Our air-monitoring stations at more than 20 sites across the Valley will be vigilant in tracking unhealthy levels of pollution. The stations report when there is potential for a violation and sets in motion a series of events to prevent an “exceedance” of the federal health standard.

For example, an alert system run by the Arizona Department of Environmental Quality informs residents and businesses of a high-pollution advisory (HPA) or a health watch a day in advance. Residents can sign up at to get this information via e-mail or text message.

No Burn Day restrictions are issued by the county during a high-pollution advisory or health watch and last for a 24-hour period starting at midnight the day the forecast is issued. If the restriction is ignored, fines range from $50 up to $250 depending on the number of wood-burning violations an individual receives per year. Citizens can call 602-372-2703 to report violations, and they often do. Last year we received as many as 73 wood-burning complaints in one week.

Anticipated forecast aside, once people know the health impacts of burning wood, many may choose to forego the activity entirely. Wood smoke has been compared to diesel emissions. It contains fine particulate matter, carbon monoxide, formaldehyde, sulfur dioxide and various other irritant gases that can scar the lungs.

Particles of wood smoke are extremely small and therefore are not filtered out by the nose or the upper respiratory system. Instead, these small particles end up deep in the lungs. Medical experts tell us particulate matter from wood smoke interferes with normal lung development in infants and children.

The health impacts are real. In otherwise healthy people particulate matter pollution can cause coughs, headaches, eye, and throat irritation. For vulnerable populations, such as people with asthma, chronic respiratory disease and those with cardiovascular disease, wood smoke is particularly harmful – and even short exposures can prove dangerous.

Of all of the pollution sources, wood burning is one that each of us can control.
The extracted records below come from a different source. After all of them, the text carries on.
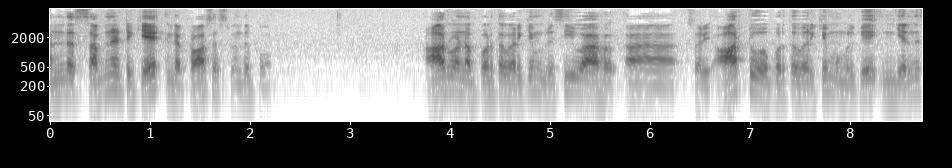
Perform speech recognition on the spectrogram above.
அந்த சப்நெட்டுக்கே இந்த ப்ராசஸ் வந்து போகும். ஆர் ஒன்னை பொறுத்த வரைக்கும் ரிசீவ் ஆக சாரி ஆர் டூவை பொறுத்த வரைக்கும் உங்களுக்கு இங்கேருந்து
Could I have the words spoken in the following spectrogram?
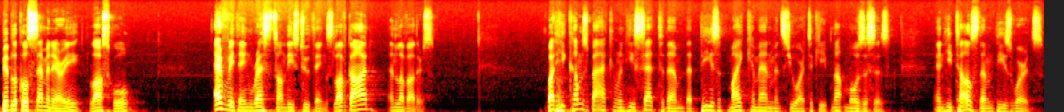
biblical seminary, law school, everything rests on these two things love God and love others. But he comes back and when he said to them that these are my commandments you are to keep, not Moses's. And he tells them these words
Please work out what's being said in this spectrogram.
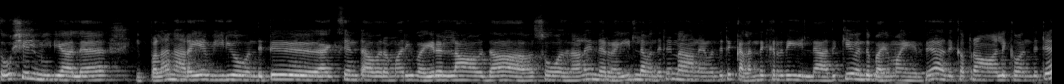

Collective action will go a long way in helping our air.

This winter consider the facts, join Clean Air Make More and take action.

If a New Car is On Your Christmas List Read About How Your Purchase Can Help the Air
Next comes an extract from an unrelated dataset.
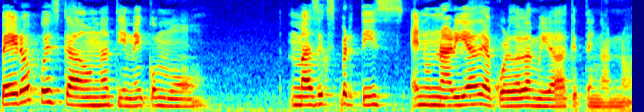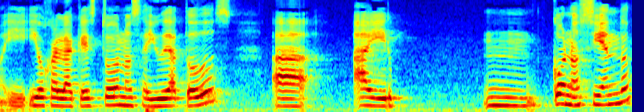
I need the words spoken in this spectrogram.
pero pues cada una tiene como más expertise en un área de acuerdo a la mirada que tengan, ¿no? Y, ojalá que esto nos ayude a todos a, ir mm, conociendo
Along with plush leather seats, GPS, surround-sound and a sporty look, now you have another good reason to buy a new or newer car: Helping to curtail air pollution.

Short of driving less (the best means of reducing auto air emissions), buying a clean-air car is a good thing to do to keep our air clean, especially if your current vehicle is an older model.
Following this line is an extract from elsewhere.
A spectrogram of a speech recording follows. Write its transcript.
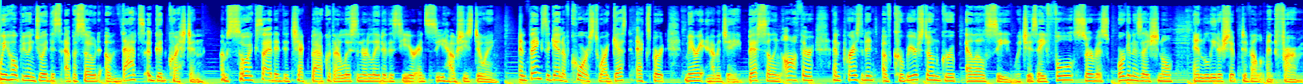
We hope you enjoyed this episode of That's a Good Question. I'm so excited to check back with our listener later this year and see how she's doing. And thanks again, of course, to our guest expert, Mary Abbajay, best-selling author and president of Careerstone Group LLC, which is a full-service organizational and leadership development firm.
How do I make a wise buy of a clean-air car?

Brand new models have to meet the strictest U.S. Environmental Protection Agency (EPA) standards when it comes to emissions. If you are looking for a used car, look for one that is six years old or newer (these are exempt from federal smog-check requirements, too).

More things to consider

Check the Environmental Performance Label on the car you are contemplating buying. Be patient in deciphering the label as the coding can appear to be a little technical, but there are some simple numbers that give you a good indication of how the car stacks up against government standards and against other vehicles. Various websites can explain the labels, including and the Santa Barbara County Air Pollution Control District’s site at The Environmental Protection Agency site, provides helpful charts that help you rate the greenest vehicles by year, type and state.

Ratings for SUVs (sport utility vehicles), minivans and trucks do not mean the same as ratings for cars. These vehicles are not required to meet the same emissions standards as cars in the past. However, the standards for some of these vehicle types have been changed so the newest models will be cleaner that in the past.

Look at the fuel efficiency ratings as well as the air pollution rating. The two don’t always match, but fuel-efficient cars are often also less polluting. Obviously, the better the fuel economy of the vehicle, the less production of carbon dioxide it will emit.
Short of driving less, buying a new — or newer — car can help you curb air pollution from exhaust. On how best to proceed with your quest to buy an air-friendly car, you can do a search at several helpful web sites, including: the U.S. Environmental Protection Agency site,